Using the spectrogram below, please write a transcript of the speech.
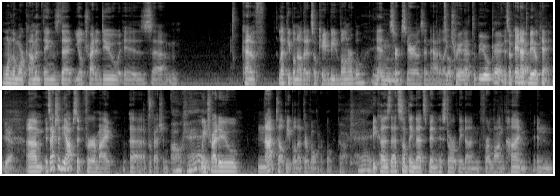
one of the more common things that you'll try to do is um, kind of let people know that it's okay to be vulnerable in Mm. certain scenarios and how to like It's okay it. to be okay. It's okay not Yeah. to be okay. Yeah. Um, it's actually the opposite for my uh, profession. Okay. We try to not tell people that they're vulnerable Okay. because that's something that's been historically done for a long time in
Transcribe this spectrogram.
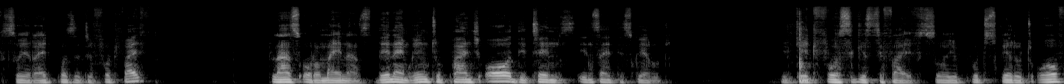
so you write positive 45 plus or minus. Then i'm going to punch all the terms inside the square root. You get 465 so you put square root of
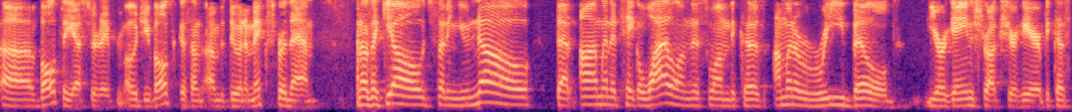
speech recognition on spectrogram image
uh, Volta yesterday from OG Volta because I'm, I'm doing a mix for them, and I was like, "Yo, just letting you know that I'm going to take a while on this one because I'm going to rebuild your gain structure here because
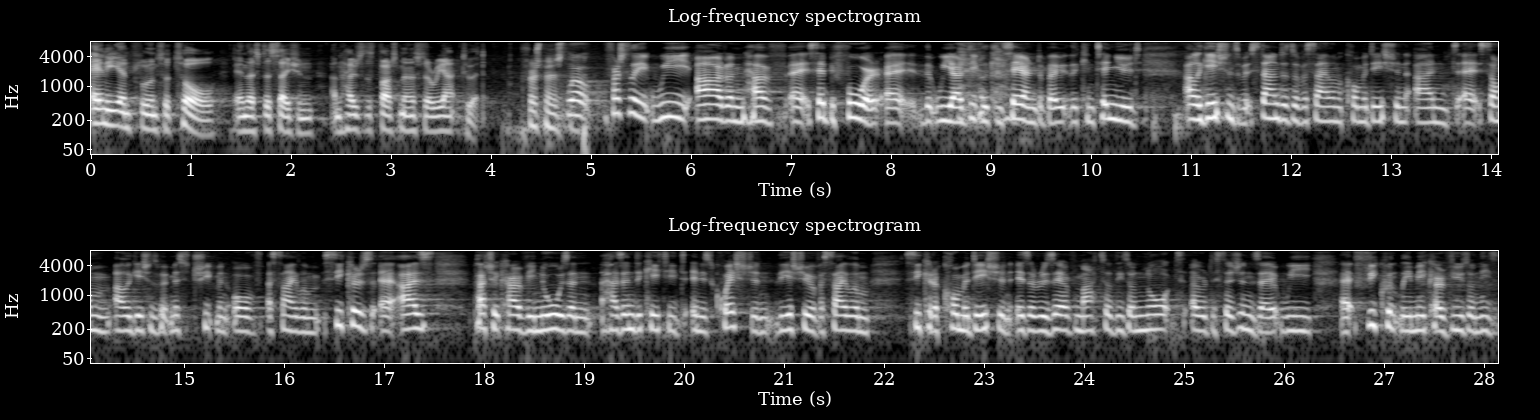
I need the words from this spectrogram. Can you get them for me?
any influence at all in this decision and how does the First Minister react to it? First Minister. Well, firstly, we are and have uh, said before uh, that we are deeply concerned about the continued allegations about standards of asylum accommodation and uh, some allegations about mistreatment of asylum seekers. Uh, as Patrick Harvey knows and has indicated in his question, the issue of asylum seeker accommodation is a reserved matter. These are not our decisions. Uh, we uh, frequently make our views on these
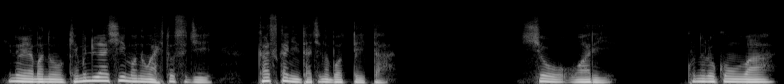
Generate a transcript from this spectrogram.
火の山の煙らしいものが一筋、かすかに立ち上っていた。章終わり。この録音は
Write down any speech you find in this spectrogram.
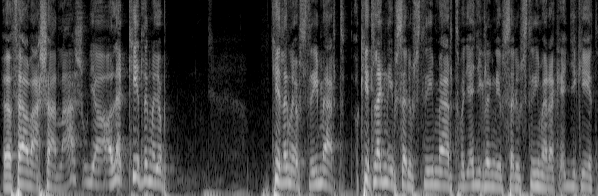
felvásárlás. Ugye a leg, két legnagyobb két legnagyobb streamert, a két legnépszerűbb streamert, vagy egyik legnépszerűbb streamerek egyikét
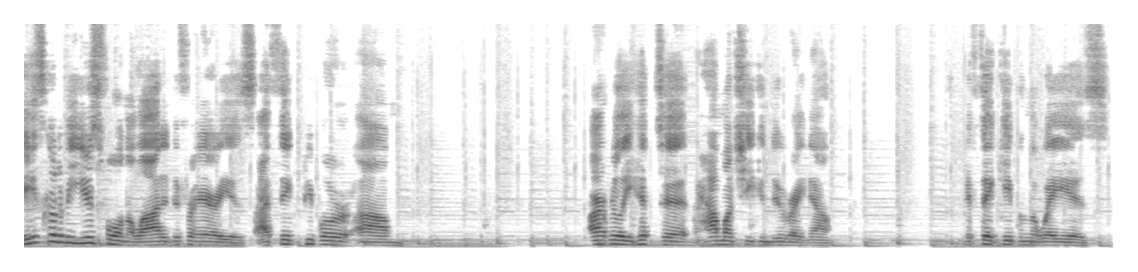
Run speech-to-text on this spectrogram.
He's going to be useful in a lot of different areas. I think people are, um, aren't really hip to how much he can do right now. If they keep him the way he is.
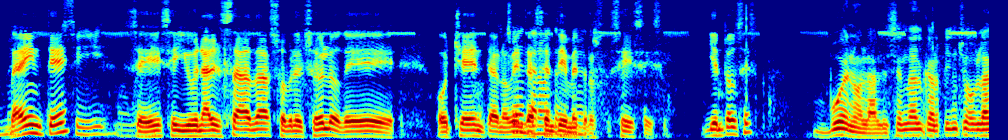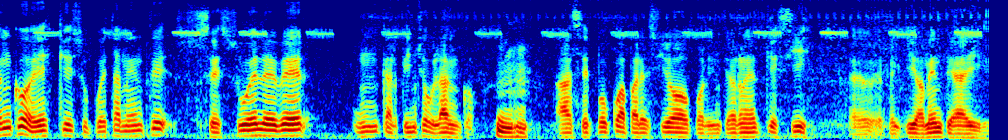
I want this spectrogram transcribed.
veinte. Sí. Sí, sí, y una alzada sobre el suelo de 80, 90 90 centímetros. Sí, sí, sí. ¿Y entonces? Bueno, la leyenda del carpincho blanco es que supuestamente se suele ver un carpincho blanco. Hace poco apareció por internet que sí, eh, efectivamente hay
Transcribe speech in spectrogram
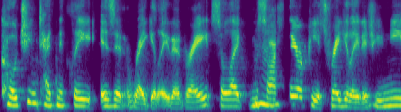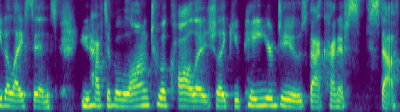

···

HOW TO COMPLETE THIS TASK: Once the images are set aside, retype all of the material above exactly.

ANSWER SECTION:
Using the spectrogram below, please write a transcript of the speech.
one of the more common things that you'll try to do is um, kind of let people know that it's okay to be vulnerable in Mm. certain scenarios and how to like It's okay it. to be okay. It's okay not Yeah. to be okay. Yeah. Um, it's actually the opposite for my uh, profession. Okay. We try to not tell people that they're vulnerable Okay. because that's something that's been historically done for a long time in
Transcribe this spectrogram.
so you write positive 45 plus or minus. Then i'm going to punch all the terms inside the square root. You get 465 so you put square root of
speech recognition on spectrogram image
uh, Volta yesterday from OG Volta because I'm, I'm doing a mix for them, and I was like, "Yo, just letting you know that I'm going to take a while on this one because I'm going to rebuild your gain structure here because
I need the words from this spectrogram. Can you get them for me?
any influence at all in this decision and how does the First Minister react to it? First Minister. Well, firstly, we are and have uh, said before uh, that we are deeply concerned about the continued allegations about standards of asylum accommodation and uh, some allegations about mistreatment of asylum seekers. Uh, as Patrick Harvey knows and has indicated in his question, the issue of asylum seeker accommodation is a reserved matter. These are not our decisions. Uh, we uh, frequently make our views on these
Generate a transcript from this spectrogram.
火の山の煙らしいものが一筋、かすかに立ち上っていた。章終わり。この録音は
Write down any speech you find in this spectrogram.
felvásárlás. Ugye a leg, két legnagyobb két legnagyobb streamert, a két legnépszerűbb streamert, vagy egyik legnépszerűbb streamerek egyikét
Run speech-to-text on this spectrogram.
He's going to be useful in a lot of different areas. I think people are, um, aren't really hip to how much he can do right now. If they keep him the way he is.
I want this spectrogram transcribed.
veinte. Sí. Sí, sí, y una alzada sobre el suelo de 80, 90 90 centímetros. Sí, sí, sí. ¿Y entonces? Bueno, la leyenda del carpincho blanco es que supuestamente se suele ver un carpincho blanco. Hace poco apareció por internet que sí, eh, efectivamente hay
Transcribe speech in spectrogram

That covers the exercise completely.